[Dataset records]
----------------------------------------

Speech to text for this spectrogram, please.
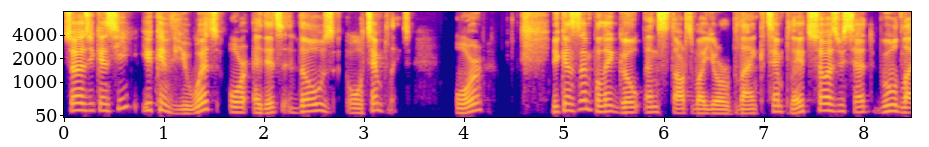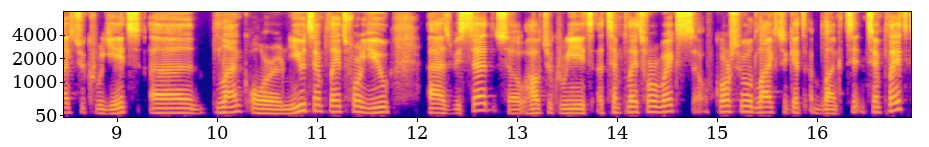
So as you can see, you can view it or edit those or templates or you can simply go and start by your blank template. So as we said, we would like to create a blank or a new template for you, as we said. So how to create a template for Wix. So of course, we would like to get a blank template.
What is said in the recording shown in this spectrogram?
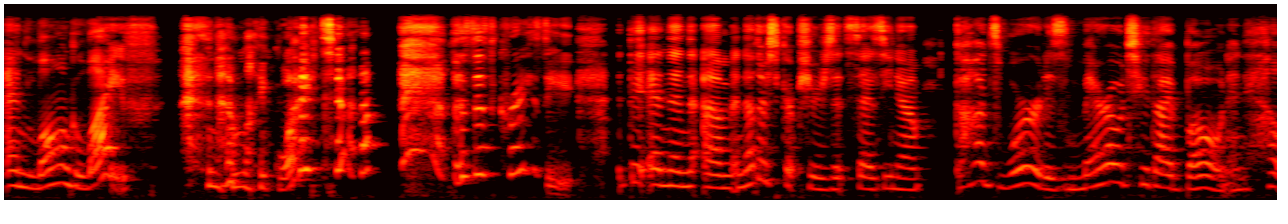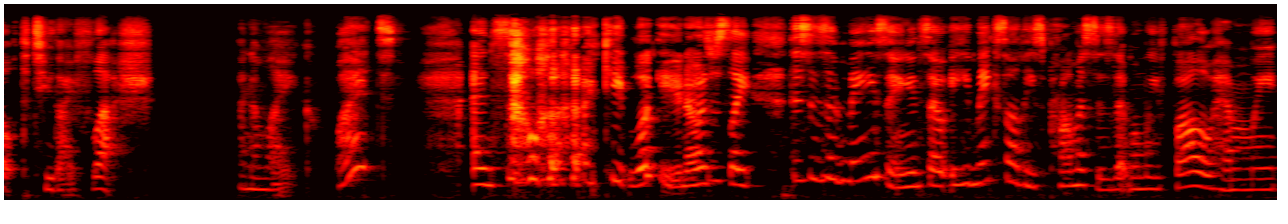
and long life. And I'm like, what? this is crazy. And then um, in other scriptures, it says, you know, God's word is marrow to thy bone and health to thy flesh. And I'm like, what? And so I keep looking, you know, it's just like, this is amazing. And so he makes all these promises that when we follow him, we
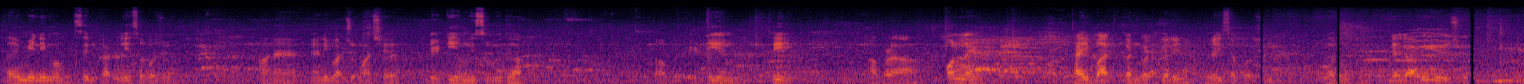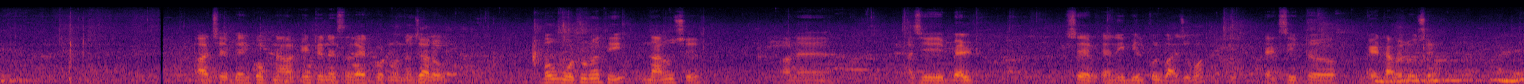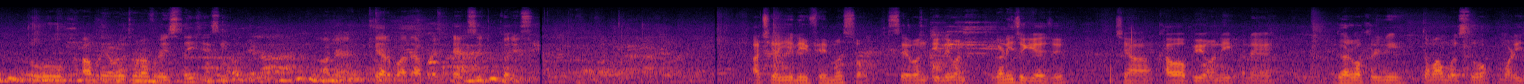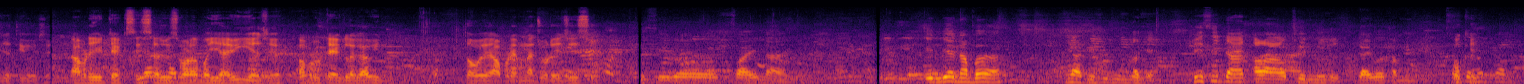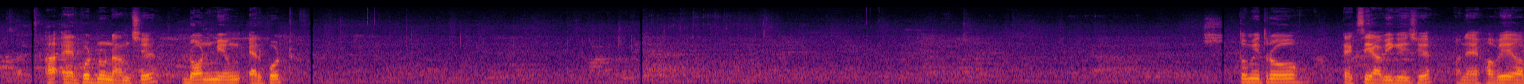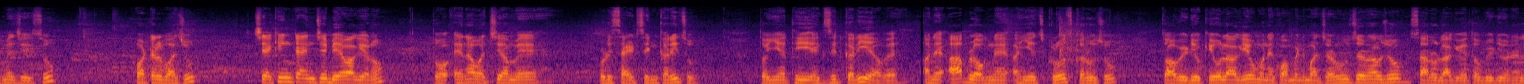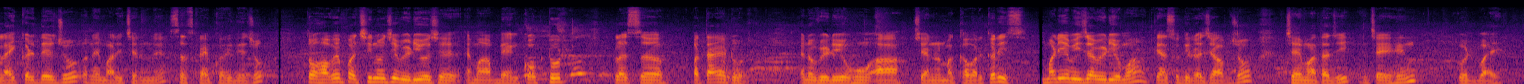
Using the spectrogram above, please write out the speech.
તમે મિનિમમ સિમ કાર્ડ લઈ શકો છો. અને એની બાજુમાં છે એટીએમની સુવિધા. તો એટીએમથી આપણા ઓનલાઈન થાય બાદ કન્વર્ટ કરી લઈ શકો છો. બેગ આવી ગયું છે. આ છે બેંકોકના ઇન્ટરનેશનલ એરપોર્ટનો નજારો. બહુ મોટું નથી, નાનું છે. અને આ જે બેલ્ટ છે એની બિલકુલ બાજુમાં એક્ઝિટ ગેટ આવેલો છે. તો આપણે હવે થોડા ફ્રેશ થઈ જઈશું અને ત્યારબાદ આપણે એક્ઝિટ કરીશું. આ છે અહીંની ફેમસ શોપ સેવન ઇલેવન ઘણી જગ્યાએ છે જ્યાં ખાવા પીવાની અને ઘર વખરીની તમામ વસ્તુઓ મળી જતી હોય છે. આપણે ટેક્સી સર્વિસવાળા ભાઈ આવી ગયા છે, આપણું ટેગ લગાવીને. તો હવે આપણે એમના જોડે જઈશું. Zero five nine. Indian number? Yeah, this is Indian. Okay. Please sit down around 10 minutes. Driver coming. Okay આ એરપોર્ટનું નામ છે ડોન મિયોંગ એરપોર્ટ તો મિત્રો ટેક્સી આવી ગઈ છે અને હવે અમે જઈશું હોટેલ બાજુ ચેકિંગ ટાઈમ છે બે વાગ્યાનો તો એના વચ્ચે અમે થોડી સાઇટ સીન કરીશું તો અહીંયાથી એક્ઝિટ કરીએ હવે. અને આ બ્લોગને અહીંયા જ ક્લોઝ કરું છું. તો આ વીડિયો કેવો લાગ્યો મને કોમેન્ટમાં જરૂર જણાવજો. સારું લાગ્યો તો વિડીયોને લાઇક કરી દેજો અને મારી ચેનલને સબસ્ક્રાઈબ કરી દેજો. તો હવે પછીનો જે વીડિયો છે એમાં Bangkok tour plus Pattaya tour એનો વીડિયો હું આ ચેનલમાં કવર કરીશ. મળીએ બીજા વિડીયોમાં ત્યાં સુધી રજા આપજો. જય માતાજી. જય હિન્દ. Good bye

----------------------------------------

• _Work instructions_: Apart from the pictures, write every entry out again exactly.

• _Answer box_:
Speech to text for this spectrogram, please.
So as you can see, you can view it or edit those or templates or you can simply go and start by your blank template. So as we said, we would like to create a blank or a new template for you, as we said. So how to create a template for Wix. So of course, we would like to get a blank template.
What is said in the recording shown in this spectrogram?
and long life. And I'm like, what? this is crazy. And then um, in other scriptures, it says, you know, God's word is marrow to thy bone and health to thy flesh. And I'm like, what? And so I keep looking, you know, it's just like, this is amazing. And so he makes all these promises that when we follow him, we
Using the spectrogram above, please write out the speech.
તમે મિનિમમ સિમ કાર્ડ લઈ શકો છો. અને એની બાજુમાં છે એટીએમની સુવિધા. તો એટીએમથી આપણા ઓનલાઈન થાય બાદ કન્વર્ટ કરી લઈ શકો છો. બેગ આવી ગયું છે. આ છે બેંકોકના ઇન્ટરનેશનલ એરપોર્ટનો નજારો. બહુ મોટું નથી, નાનું છે. અને આ જે બેલ્ટ છે એની બિલકુલ બાજુમાં એક્ઝિટ ગેટ આવેલો છે. તો આપણે હવે થોડા ફ્રેશ થઈ જઈશું અને ત્યારબાદ આપણે એક્ઝિટ કરીશું. આ છે અહીંની ફેમસ શોપ સેવન ઇલેવન ઘણી જગ્યાએ છે જ્યાં ખાવા પીવાની અને ઘર વખરીની તમામ વસ્તુઓ મળી જતી હોય છે. આપણે ટેક્સી સર્વિસવાળા ભાઈ આવી ગયા છે, આપણું ટેગ લગાવીને. તો હવે આપણે એમના જોડે જઈશું. Zero five nine. Indian number? Yeah, this is Indian. Okay. Please sit down around 10 minutes. Driver coming. Okay આ એરપોર્ટનું નામ છે ડોન મિયોંગ એરપોર્ટ તો મિત્રો ટેક્સી આવી ગઈ છે અને હવે અમે જઈશું હોટેલ બાજુ ચેકિંગ ટાઈમ છે બે વાગ્યાનો તો એના વચ્ચે અમે થોડી સાઇટ સીન કરીશું તો અહીંયાથી એક્ઝિટ કરીએ હવે. અને આ બ્લોગને અહીંયા જ ક્લોઝ કરું છું. તો આ વીડિયો કેવો લાગ્યો મને કોમેન્ટમાં જરૂર જણાવજો. સારું લાગ્યો તો વિડીયોને લાઇક કરી દેજો અને મારી ચેનલને સબસ્ક્રાઈબ કરી દેજો. તો હવે પછીનો જે વીડિયો છે એમાં Bangkok tour plus Pattaya tour એનો વીડિયો હું આ ચેનલમાં કવર કરીશ. મળીએ બીજા વિડીયોમાં ત્યાં સુધી રજા આપજો. જય માતાજી. જય હિન્દ. Good bye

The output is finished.